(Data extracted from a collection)
>>>

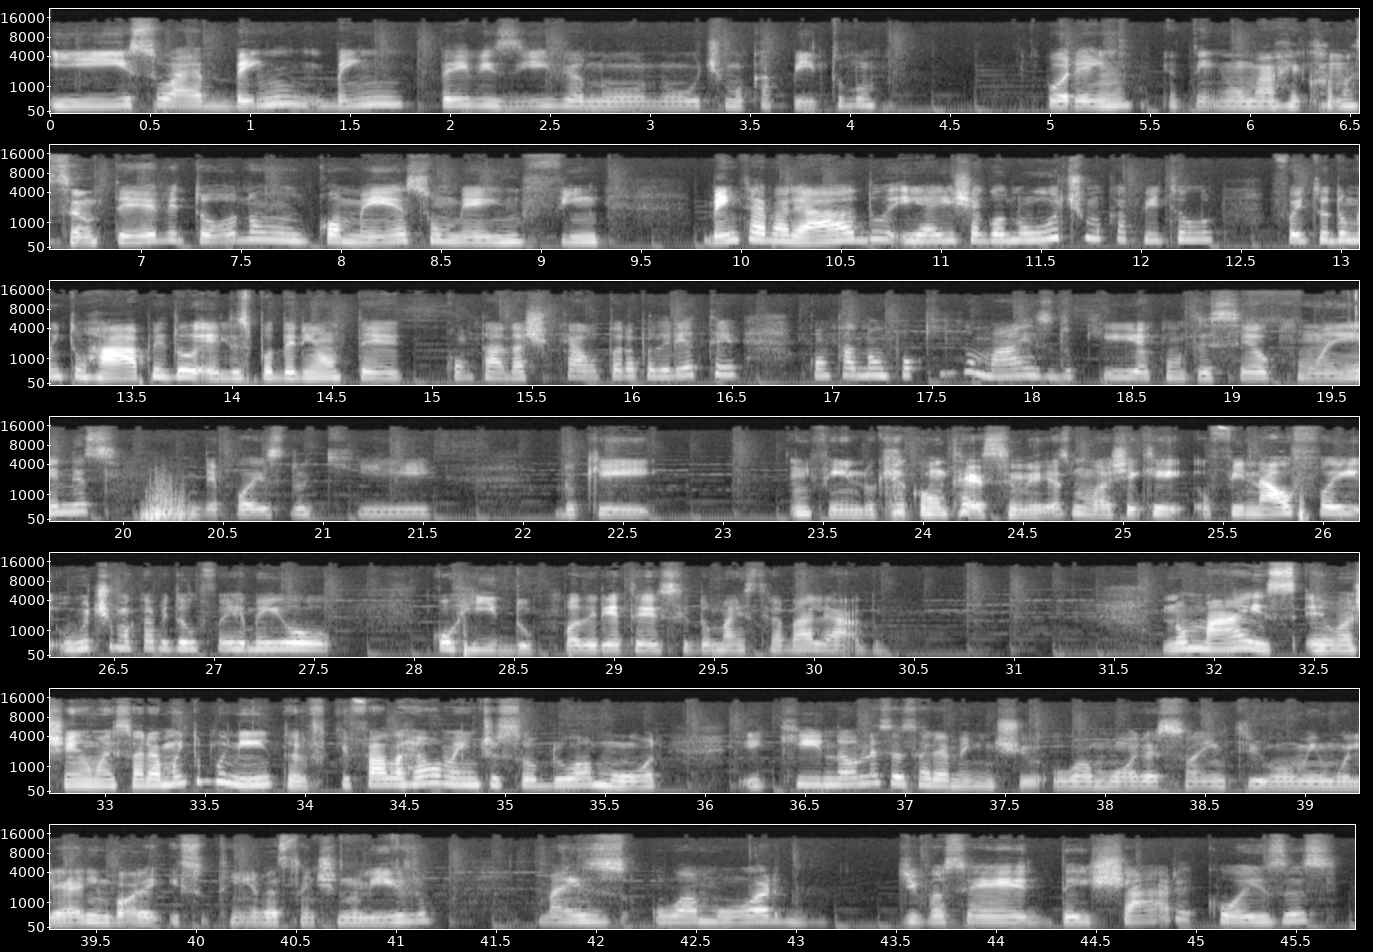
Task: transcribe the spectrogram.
E isso é bem, bem previsível no, no último capítulo. Porém, eu tenho uma reclamação. Teve todo um começo, um meio, um fim bem trabalhado. E aí chegou no último capítulo, foi tudo muito rápido. Eles poderiam ter contado, acho que a autora poderia ter contado um pouquinho mais do que aconteceu com eles, depois do que. do que. Enfim, do que acontece mesmo. Eu achei que o final foi. O último capítulo foi meio corrido. Poderia ter sido mais trabalhado. No mais, eu achei uma história muito bonita, que fala realmente sobre o amor e que não necessariamente o amor é só entre homem e mulher, embora isso tenha bastante no livro, mas o amor de você deixar coisas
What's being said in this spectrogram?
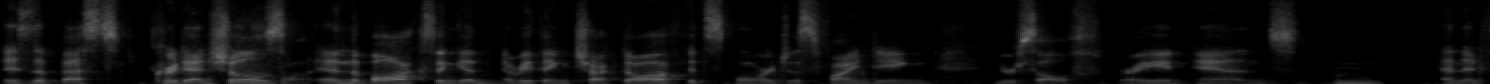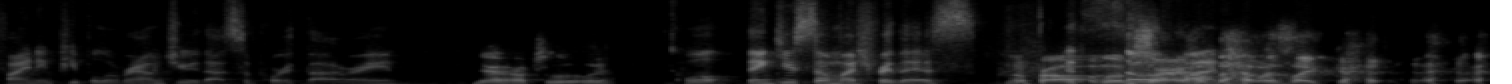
is the best credentials in the box and get everything checked off it's more just finding yourself right? And mm. and then finding people around you that support that right? Yeah absolutely. Cool. Thank you so much for this. No problem. so sorry that was like good.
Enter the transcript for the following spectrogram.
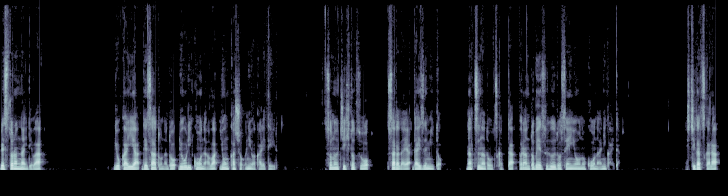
レストラン内では、魚介やデザートなど料理コーナーは4箇所に分かれている。そのうち1つをサラダや大豆ミート、ナッツなどを使ったプラントベースフード専用のコーナーに変えた。7月から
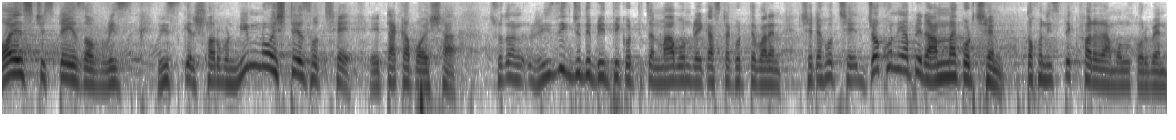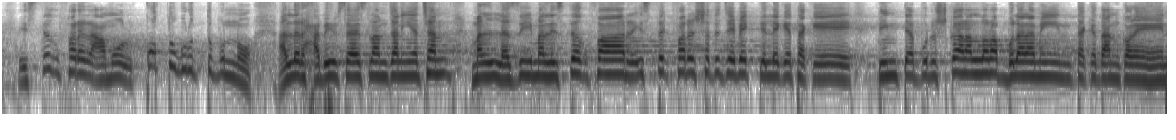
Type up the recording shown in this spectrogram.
lowest stage of risk রিস্কের সর্বনিম্ন স্টেজ হচ্ছে এই টাকা পয়সা। সুতরাং রিজিক যদি বৃদ্ধি করতে চান মা বোনরা এই কাজটা করতে পারেন। সেটা হচ্ছে, যখনই আপনি রান্না করছেন, তখন ইস্তেকফারের আমল করবেন। ইস্তেকফারের আমল কত গুরুত্বপূর্ণ। আল্লাহর হাবিব সাহা ইসলাম জানিয়েছেন মাল্লাজি মাল ইস্তেকফার ইস্তেকফারের সাথে যে ব্যক্তি লেগে থাকে, তিনটা পুরস্কার আল্লাহ রাব্বুল আলামিন তাকে দান করেন।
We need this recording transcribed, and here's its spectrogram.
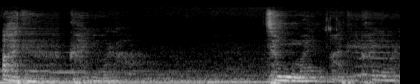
아득하여라. 정말 아득하여라.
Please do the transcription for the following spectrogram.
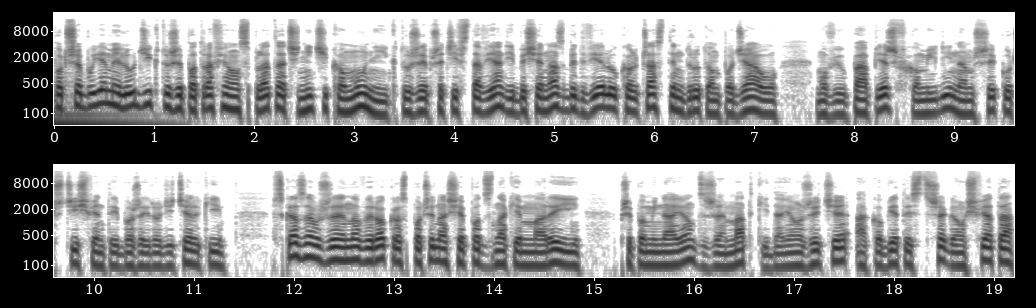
Potrzebujemy ludzi, którzy potrafią splatać nici komunii, którzy przeciwstawialiby się nazbyt wielu kolczastym drutom podziału, mówił papież w homilii na mszy ku czci świętej Bożej Rodzicielki. Wskazał, że nowy rok rozpoczyna się pod znakiem Maryi, Przypominając, że matki dają życie, a kobiety strzegą świata,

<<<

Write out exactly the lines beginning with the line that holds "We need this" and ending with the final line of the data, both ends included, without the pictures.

* **SOLUTION**:
We need this recording transcribed, and here's its spectrogram.
아득하여라. 정말 아득하여라.
Please do the transcription for the following spectrogram.
Potrzebujemy ludzi, którzy potrafią splatać nici komunii, którzy przeciwstawialiby się nazbyt wielu kolczastym drutom podziału, mówił papież w homilii na mszy ku czci świętej Bożej Rodzicielki. Wskazał, że nowy rok rozpoczyna się pod znakiem Maryi, Przypominając, że matki dają życie, a kobiety strzegą świata,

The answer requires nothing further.